→ **Problem details**
Return the full listing character for character, without its pictures.
Content starts
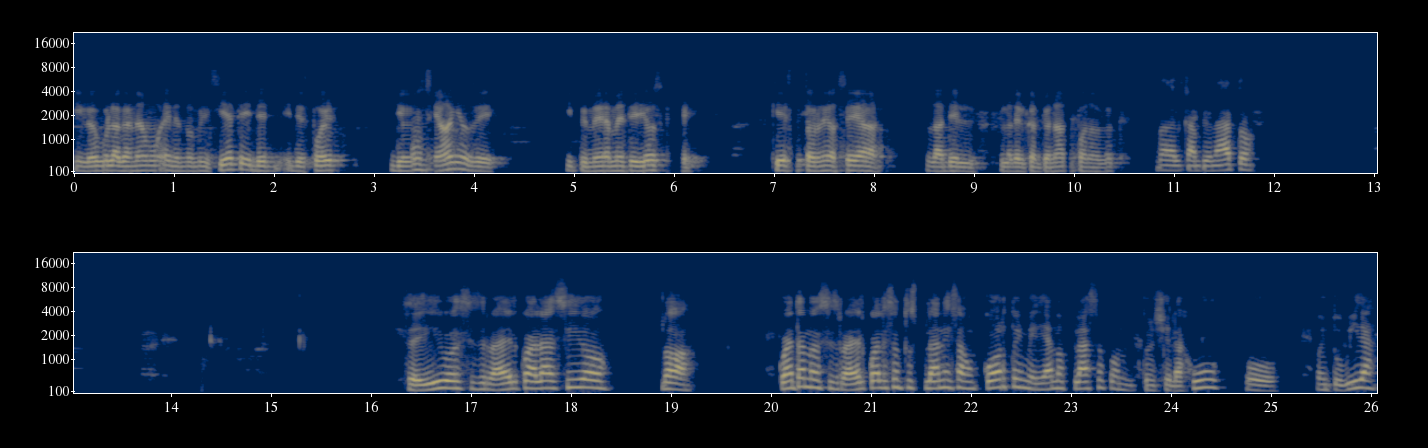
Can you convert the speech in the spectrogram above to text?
y luego la ganamos en el 2007 y, y después de 11 años de, y primeramente Dios que, que este torneo sea la del, la del campeonato para nosotros. La del campeonato. Seguimos, Israel, ¿cuál ha sido? No, cuéntanos, Israel, ¿cuáles son tus planes a un corto y mediano plazo con, con Shelahu o, o en tu vida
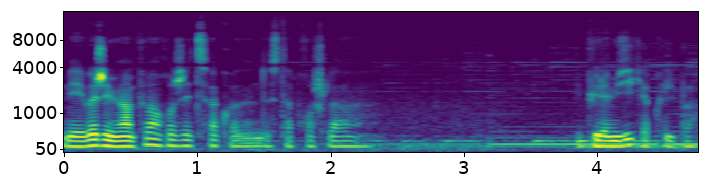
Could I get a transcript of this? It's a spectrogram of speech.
Mais ouais, j'ai eu un peu un rejet de ça, quoi, de cette approche-là. Et puis la musique a pris le pas.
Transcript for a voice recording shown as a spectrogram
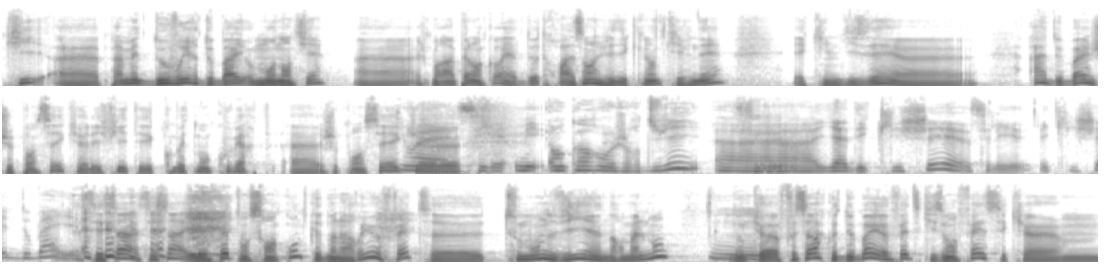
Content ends
→ **Solution**
Can you convert the speech in the spectrogram above to text?
y luego la ganamos en el 2007 y, y después de 11 años de, y primeramente Dios que, que este torneo sea la del, la del campeonato para nosotros. La del campeonato. Seguimos, Israel, ¿cuál ha sido? No, cuéntanos, Israel, ¿cuáles son tus planes a un corto y mediano plazo con, con Shelahu o, o en tu vida
Could I get a transcript of this? It's a spectrogram of speech.
Mais ouais, j'ai eu un peu un rejet de ça, quoi, de cette approche-là. Et puis la musique a pris le pas.
Transcript for a voice recording shown as a spectrogram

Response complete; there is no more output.